Posted October 31, 2006on:
Flipping through the TV tonight, I suddenly remembered our 2nd Halloween in 1991. We had moved to Temple City by then, An was in 10th grade, Tin was in 3rd grade, and I was in 7th. Halloween only meant free candies to us, pounds of them. Other than that, we didn’t care. We didn’t look twice at carved pumpkins, didn’t care about costumes, didn’t care about decorations. The 3rd-world mentality was still hardwired into us, we viewed costumes and decorations as something belonging to rich white people, and on our poor ghetto end, we got free something – free candies – out of it.
Mom got Tin a $10 skeleton costume from the grocery store, made of soft thin plastic, like those disposable tablecloths you can get in the Dollar Store. Tin wore his costume to school that day. After school, we got home and frantically anticipated nightfall in the most disorganized fashion. We hadn’t a clue what was going to happen, except we knew we were going after the free candies, those glorious freebies were calling out to us. We didn’t say anything, just sort of watched the T.V. listlessly, ate our dinner in a hurry, then loitered around the T.V. some more, watching the evening news that Tram had on. We didn’t even dare to ask if we could go trick-or-treating. We stalked Mom nervously, wanting so bad to hear her say “yes you can go” but fearing the no so equally bad that we ended up not opening our mouths. Then 5 o’clock came, the sky darkened, and feeling the inevitable, An asked Chau to ask mom if we could go trick-or-treat, Chau serving as our sponsor of sort. Except Chau had no credit with Mom. It got down to 8-year-old Tin. Tin got an open-ended answer: “I don’t know, ask your dad.”
Well that wasn’t too bad. That was half of a yes. So we waited for Dad to come home. I remember just sitting there, by the dinning table, watching T.V., marking time passage by the program of the hour. Evening news ended. Jeopardy began. It felt hopeless. Around 7:10, Dad came home, and Tin got pushed to the front to ask for permission to go trick-or-treat. Dad said OK sure, and the world resumed its course once again. Tin quickly changed into his skeleton costume. I had a black shirt on, I think.

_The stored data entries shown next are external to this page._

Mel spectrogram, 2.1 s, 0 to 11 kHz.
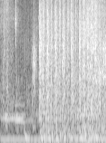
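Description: Rapid automatic gunfire bursts out in MW3 Zombies as a player shoots at zombies, a dense loud stream of shots following a brief quieter moment.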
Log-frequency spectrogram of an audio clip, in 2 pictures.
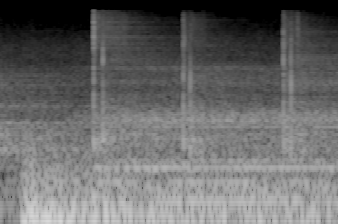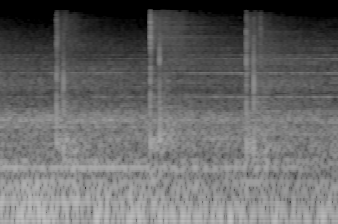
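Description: Footsteps thud on stone at a slow, even pace.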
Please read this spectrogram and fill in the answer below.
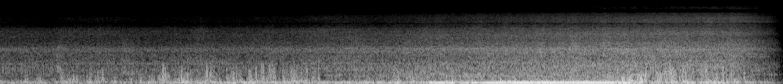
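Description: Single-car JR Hokkaido KiHa 54 diesel railcar pulling away from the station under power. Its diesel engine note builds, with a deep hum at its loudest from about four to six seconds in as the car passes beneath.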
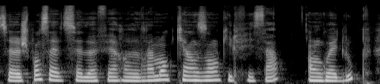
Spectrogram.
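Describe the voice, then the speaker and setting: A woman speaks in a calm, dark, mellow tone at a medium pitch with fairly even intonation, on a very clean recording with a silent background. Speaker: entrepreneur. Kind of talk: interview.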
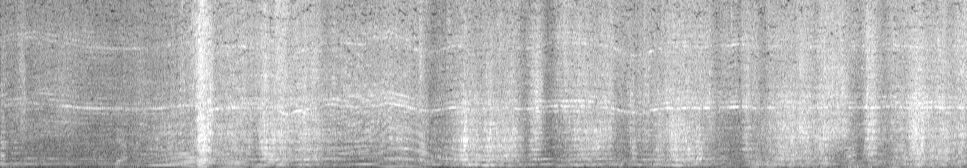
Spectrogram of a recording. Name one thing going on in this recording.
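Rotor blades of a model helicopter whoosh in pulses during flips.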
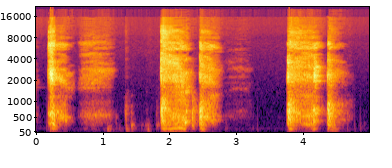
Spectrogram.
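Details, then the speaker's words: Adult woman with a bad cold, cough and chest infection: harsh, barking, sea-lion-like coughs in bursts of two, with quiet breath and throat noise between them. "I'm trying hard not to cough, actually. Because when I cough, I sound like a sea lion and I don't want anybody to start throwing me bits of fish."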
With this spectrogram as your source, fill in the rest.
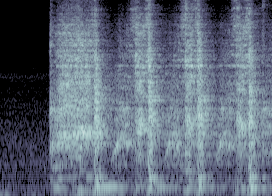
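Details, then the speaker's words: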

I can’t remember anymore. I didn’t have a costume, and it wasn’t my concern. As far as I cared, Tin’s costume was enough for all three of us to stick out our plastic bags asking for candies. But just to play it safe, An and I drew quick masks on brown paper bags, cut out the holes, tied rubberbands to the two sides and got ourselves each a mask. An’s was a cat of sort, and mine was a jack-o-lantern, I think. An also got a black T-shirt with skulls filling up the front side of it.

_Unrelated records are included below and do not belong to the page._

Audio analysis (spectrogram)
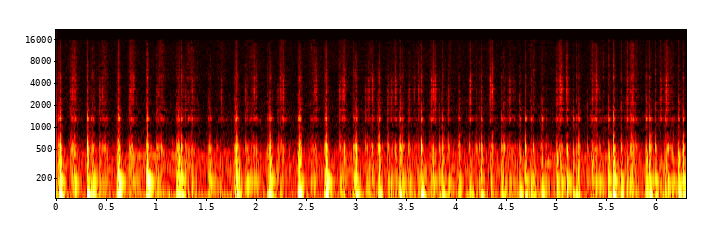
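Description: Fingertips tap from both sides on a hollow, apparently empty, frosted translucent polypropylene storage box from MUJI, its base held flat in front of the recorder. A rapid, uneven run of soft, deep, hollow thuds with very short decay fills the clip, with almost nothing bright above the low body.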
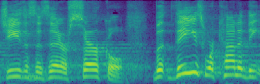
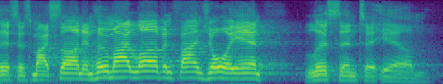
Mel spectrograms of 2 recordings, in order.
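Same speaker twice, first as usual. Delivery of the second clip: slow, deliberate delivery, each word weighed out; 4 semitones lower than usual. Retelling how God spoke to the disciples: big booming voice of God. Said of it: "the big booming voice of God comes up and says".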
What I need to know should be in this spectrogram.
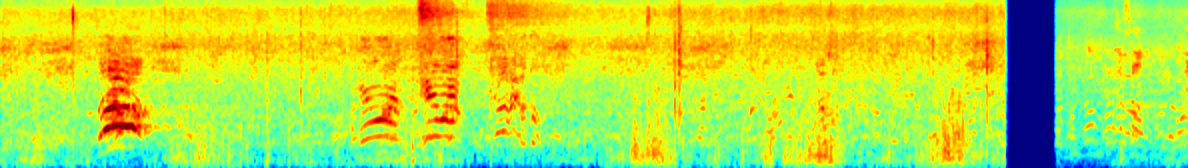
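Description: Men shout loudly on an open field.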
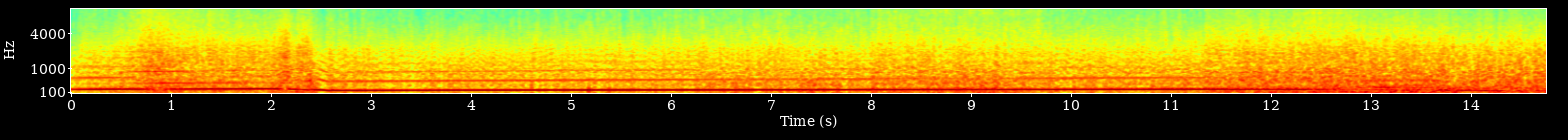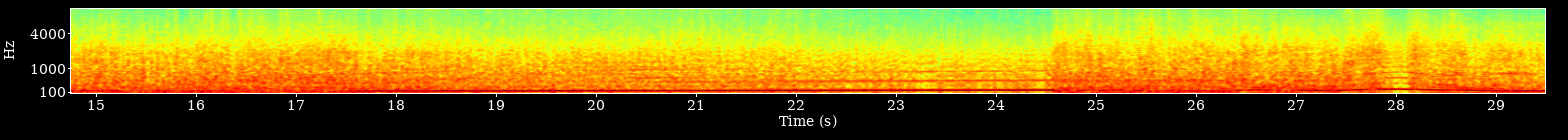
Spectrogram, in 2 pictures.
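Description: Mk2 Volkswagen Golf's engine on individual throttle bodies, heard from inside the cabin under hard acceleration on track. There is an upshift about two seconds in, then the revs climb slowly, drop away around twelve seconds in, and climb slowly again. Near the end the revs fall with quick rises and falls as the car slows for a corner.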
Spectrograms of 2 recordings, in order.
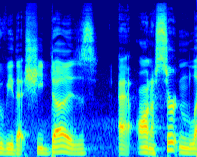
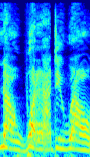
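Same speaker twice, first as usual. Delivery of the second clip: mock screamed outburst, pitched very high; 10 semitones higher than usual. Retelling a film scene where she screams at him: imitating someone screaming. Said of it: "where she's screaming at him".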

Chau walked with us around Reno Ave. It was fun, because each of us was thrilled with the idea that we got something for nothing. Rich people giving tons of candies away for free, fancy that! After 1 hour, our bags were so heavy that we had to go home to drop some candies off. Then we were off again. Ding-doong! “Tricko treeet! tricko treeet!” we cried under the cold october sky. The leaves were already falling off trees, I remember that. They were rustling under our quick steps. The clouds were in the sky too, and there were winds. Ding-doong! “Tricko treeet.” We got to know our neighborhood well for the first time that night, seeing for ourselves who lived in what houses. Or more like seeing for ourselves who were behind the facades of all the houses in our neighborhood.
Most people handed out candies without questions, but there were chatty ladies who liked to identify our costumes too, which is to say, pointing out that Tin was an adequate skeleton, An was a … [pause] … cat? [ pause] with, oh, scarry skulls! And finally [long pause] confused look… um… … She handed out candies by the time she was done with us, and we hastily retreated to save her from the pains of having to guess what my mask was supposed to represent. We didn’t let that deter us one bit, and we continued to hunt down the brightly lighted porches for another hour. That year yielded the biggest harvest. Years later and much more fluency in English language and American culture later, after we got more elaborate costumes and what not, we couldn’t match the pounds of candies the three of us collected that one night in 1991. Waiting for Dad to come home back then was so meaningful to us. Not just Tin and me, but An and Chau too.
I know my time stamp is wacked. actually I like it that way. It’s still Halloween over here, though the time stamp says otherwise.
picture: last saturday’s farmer’s market load. I ate all of those bitter melons, yum!